On World Prematurity Day, a number of countries will announce major commitments to reduce preterm mortality. These countries have each adopted packages of interventions to care for premature babies and are championing initiatives in their countries and others. For example:
- Malawi has the world's highest preterm birth rate, a statistic that led the Vice President Khumbo Kachali and the country's health leaders to prioritize care for preterm babies, instituting Kangaroo Mother Care and providing steroid injections in almost all hospitals.
- India—with nearly 3 million moderate to late preterm births, the largest number in the world, and 304,000 preterm deaths per year—has been working with support from UNICEF to outfit 100 district hospitals to care for preterm babies.
- Uganda has committed to speeding access to steroid injections for all women in preterm labor.
Born Too Soon report stimulates activity
Publication of the Born Too Soon report in May 2012 by the March of Dimes, PMNCH, the World Health Organization and Save the Children drew global attention to what many consider one of the world’s most overlooked public health problems. The report included the first country-by-country statistics for both absolute numbers and rates of preterm birth, documenting the extent and severity of the problem, also published in The Lancet.
The report showed that preterm births are not solely a problem of the developing world, but that wealthy countries, including the United States and Brazil, were also in the top 10, in terms of absolute numbers. To mark the publication of the report, more than 30 organizations made new or enhanced commitments in support of the Every Woman Every Child effort launched by the United Nations Secretary General Ban Ki-moon.
About World Prematurity Day
Started last year by the March of Dimes and founding parent groups –European Foundation for the Care of Newborn Infants (EFCNI), Africa-based Little Big Souls International Foundation and the National Premmie Foundation of Australia— World Prematurity Day will this year spread throughout the world, now involving more than 50 countries and groups globally.
Events are planned in many countries, including the United States, China, Indonesia, Malaysia, Malawi, Uganda and Argentina, to draw public attention to the problem of preterm birth and the simple care that can save many of these babies.
Born Too Soon Supporters
Governments, United Nations agencies, development partners, foundations, civil society, parents’ organizations, health professional associations, academia, and the private sector.

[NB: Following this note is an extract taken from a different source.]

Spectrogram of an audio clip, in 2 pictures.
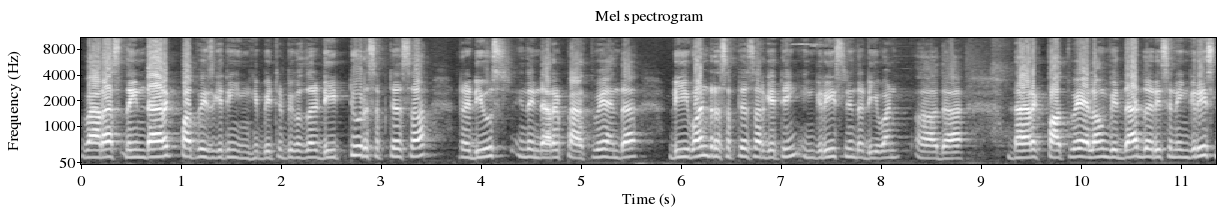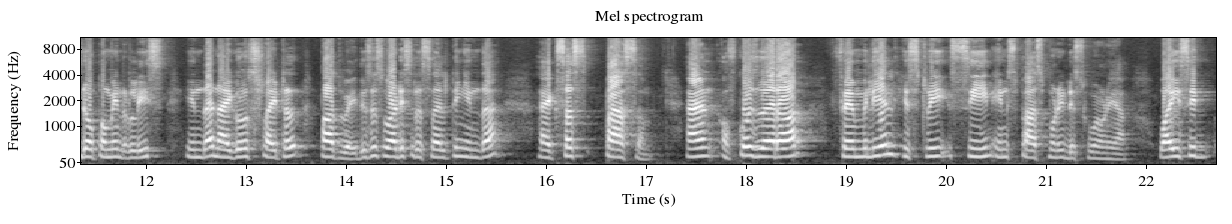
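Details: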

The Aga Khan University, American Academy of Pediatrics, American University of Beirut Medical Center, Association of Women’s Health, Obstetric and Neonatal Nurses, Australian Aid, Bliss UK, Bill & Melinda Gates Foundation, Canadian International Development Agency, Centers for Disease Control and Prevention, Countdown to 2015, European Foundation for Care of Newborn Infants, Family Care International, Flour Fortification Initiative, GAVI Alliance, General Electric, Global Alliance to Prevent Prematurity and Stillbirth, Home for Premature Babies (China), Institute for Clinical Effectiveness for Health Policy, International Federation of Gynecology and Obstetrics, International Confederation of Midwives, International Pediatric Association, International Preterm Birth Collaborative, Japan International Cooperation Agency, Johns Hopkins Bloomberg School of Public Health, Ecole de Santé Publique, Université de Kinshasa, Little Big Souls International Foundation Africa and UK, London School of Hygiene & Tropical Medicine, National Premmie Foundation Australia, Nationwide Children’s, National Collaborative Perinatal Neonatal Network, Norwegian Agency for International Development, Peking University Center of Medical Genetics, Swedish International Development Cooperation Agency, Tommy’s, UK Department for International Development, UNICEF, United Nations Foundation, United Nations Population Fund, United States Agency for International Development, University College London, University of Malawi, University of Texas Medical Branch, Institute of Human Genetics (University of the Philippines), Women Deliver.